Task prompt
Would you return each entry exactly as written, omitting any pictures?

Stored dataset items
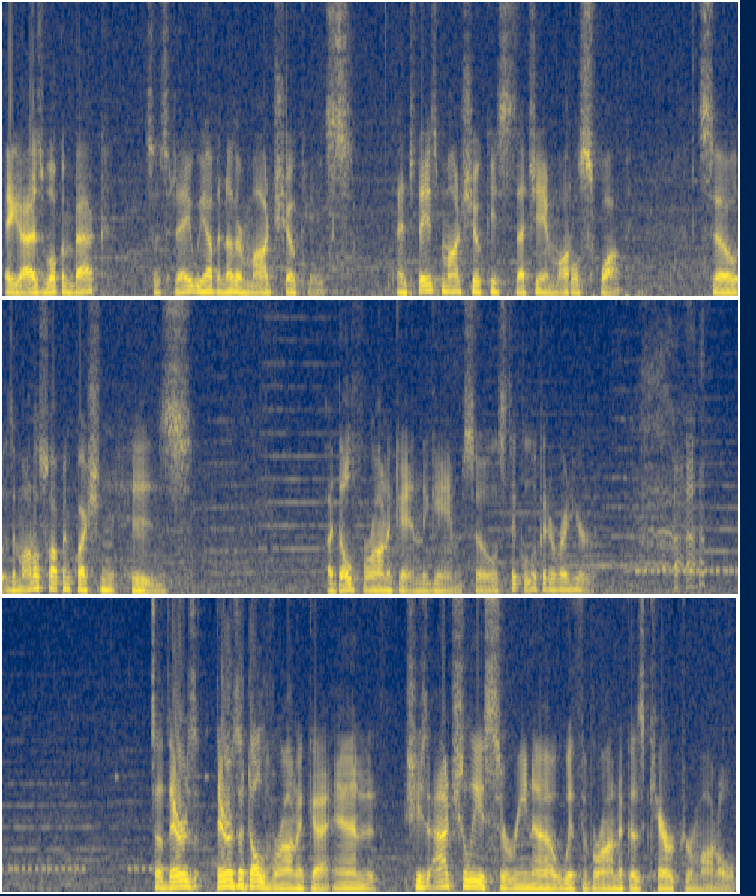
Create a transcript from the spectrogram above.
Hey guys, welcome back. So today we have another mod showcase. And today's mod showcase is actually a model swap. So the model swap in question is Adult Veronica in the game. So let's take a look at it right here. so there's there's Adult Veronica and she's actually Serena with Veronica's character model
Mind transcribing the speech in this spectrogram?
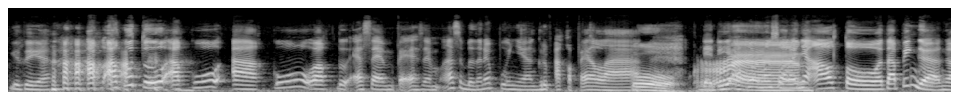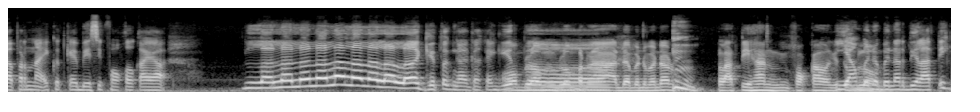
gitu ya. Aku, aku tuh aku aku waktu SMP SMA sebenarnya punya grup akapela Tuh, jadi aku emang keren. suaranya alto tapi nggak nggak pernah ikut kayak basic vocal kayak la la la la la la la la la gitu nggak nggak kayak gitu. Oh, belum belum pernah ada benar-benar pelatihan vokal gitu yang benar-benar dilatih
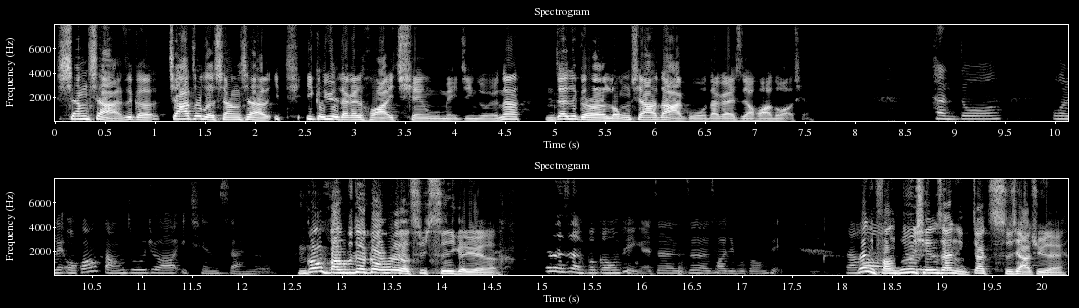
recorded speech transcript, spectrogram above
乡下，这个加州的乡下，一天一个月大概是花一千五美金左右。那你在这个龙虾大国，大概是要花多少钱？很多，我连我光房租就要一千三了。你光房租就够威尔去吃一个月了，真的是很不公平哎、欸，真的真的超级不公平。那你房租一千三，你再吃下去嘞？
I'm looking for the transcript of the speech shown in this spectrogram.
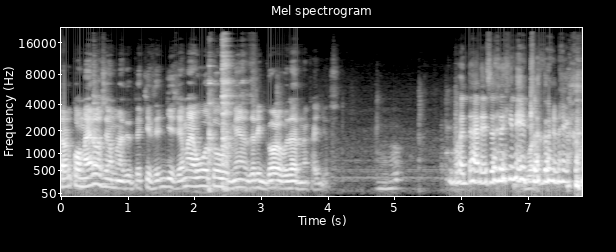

Answer section
Create a transcript from the spectrogram above.
Hey guys, welcome back. So today we have another mod showcase. And today's mod showcase is actually a model swap. So the model swap in question is Adult Veronica in the game. So let's take a look at it right here. so there's there's Adult Veronica and she's actually Serena with Veronica's character model
Mind transcribing the speech in this spectrogram?
gitu ya. Aku, aku tuh aku aku waktu SMP SMA sebenarnya punya grup akapela Tuh, jadi aku emang keren. suaranya alto tapi nggak nggak pernah ikut kayak basic vocal kayak la la la la la la la la la gitu nggak nggak kayak gitu. Oh, belum belum pernah ada benar-benar pelatihan vokal gitu yang benar-benar dilatih
recorded speech transcript, spectrogram above
乡下，这个加州的乡下，一天一个月大概是花一千五美金左右。那你在这个龙虾大国，大概是要花多少钱？很多，我连我光房租就要一千三了。你光房租就够威尔去吃一个月了，真的是很不公平哎、欸，真的真的超级不公平。那你房租一千三，你再吃下去嘞？
I'm looking for the transcript of the speech shown in this spectrogram.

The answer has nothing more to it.